EXERCISE DIRECTIONS >> Check each line below for the word "levels". Then give only how many lines have it.

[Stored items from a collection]
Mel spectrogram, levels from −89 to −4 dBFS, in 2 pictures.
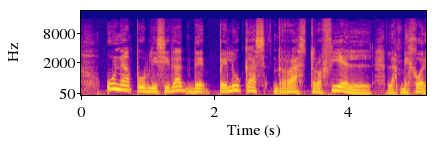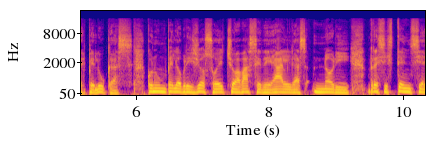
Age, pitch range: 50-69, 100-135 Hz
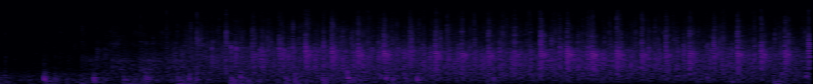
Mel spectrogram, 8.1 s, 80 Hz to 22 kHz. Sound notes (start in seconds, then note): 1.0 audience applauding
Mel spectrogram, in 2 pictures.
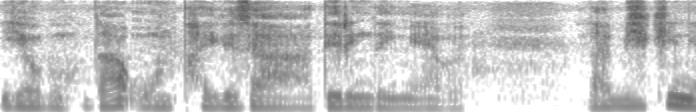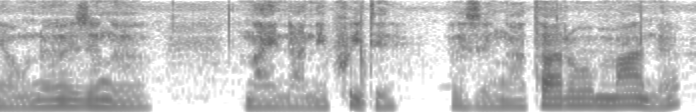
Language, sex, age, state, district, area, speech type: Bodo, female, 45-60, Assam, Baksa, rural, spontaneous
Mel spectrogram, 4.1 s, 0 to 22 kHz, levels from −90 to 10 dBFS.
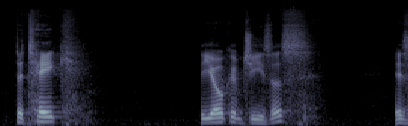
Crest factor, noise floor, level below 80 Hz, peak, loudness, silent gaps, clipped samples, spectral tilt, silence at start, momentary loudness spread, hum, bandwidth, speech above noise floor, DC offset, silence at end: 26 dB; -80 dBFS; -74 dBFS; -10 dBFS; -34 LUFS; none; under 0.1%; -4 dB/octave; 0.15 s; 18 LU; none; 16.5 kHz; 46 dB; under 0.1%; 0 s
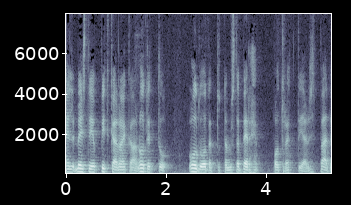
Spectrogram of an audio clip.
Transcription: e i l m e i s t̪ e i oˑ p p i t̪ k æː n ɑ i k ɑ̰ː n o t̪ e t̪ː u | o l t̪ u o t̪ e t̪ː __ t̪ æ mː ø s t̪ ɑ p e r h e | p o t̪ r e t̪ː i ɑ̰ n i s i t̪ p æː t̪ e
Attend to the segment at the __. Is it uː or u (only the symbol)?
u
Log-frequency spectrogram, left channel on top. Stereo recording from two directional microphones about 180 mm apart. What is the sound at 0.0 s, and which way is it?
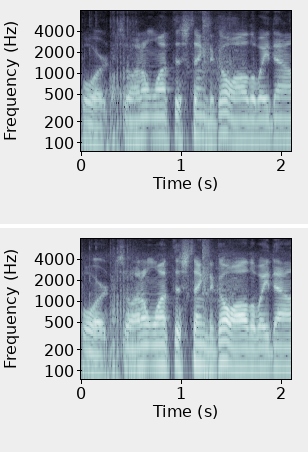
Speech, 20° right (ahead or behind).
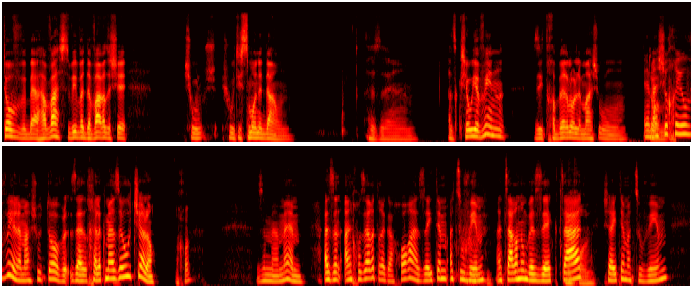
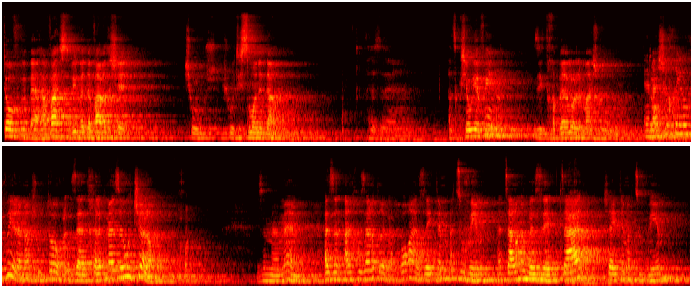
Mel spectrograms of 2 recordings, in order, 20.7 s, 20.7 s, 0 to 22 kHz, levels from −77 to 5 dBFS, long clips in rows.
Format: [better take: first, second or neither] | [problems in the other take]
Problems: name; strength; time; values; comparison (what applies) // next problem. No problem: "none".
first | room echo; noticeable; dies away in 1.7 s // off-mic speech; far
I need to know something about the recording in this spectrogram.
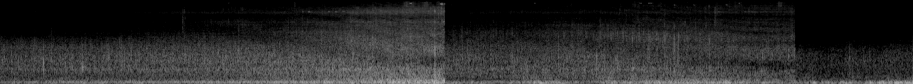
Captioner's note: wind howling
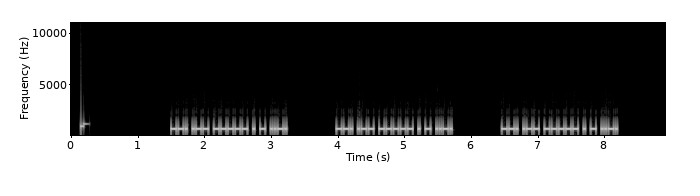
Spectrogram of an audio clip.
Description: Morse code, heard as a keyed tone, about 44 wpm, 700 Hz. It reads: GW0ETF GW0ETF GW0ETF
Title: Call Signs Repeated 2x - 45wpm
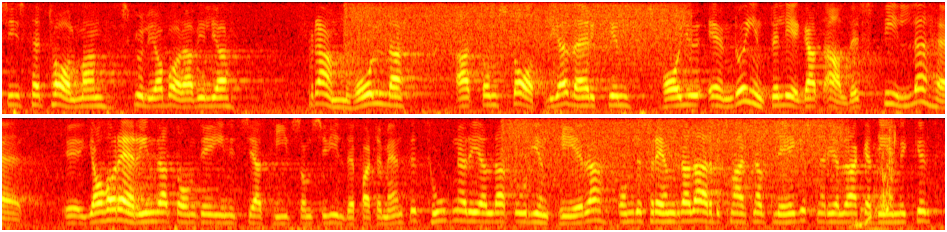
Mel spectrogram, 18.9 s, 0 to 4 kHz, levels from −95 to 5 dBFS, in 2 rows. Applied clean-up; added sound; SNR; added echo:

EXPECTED OUTPUT >> 4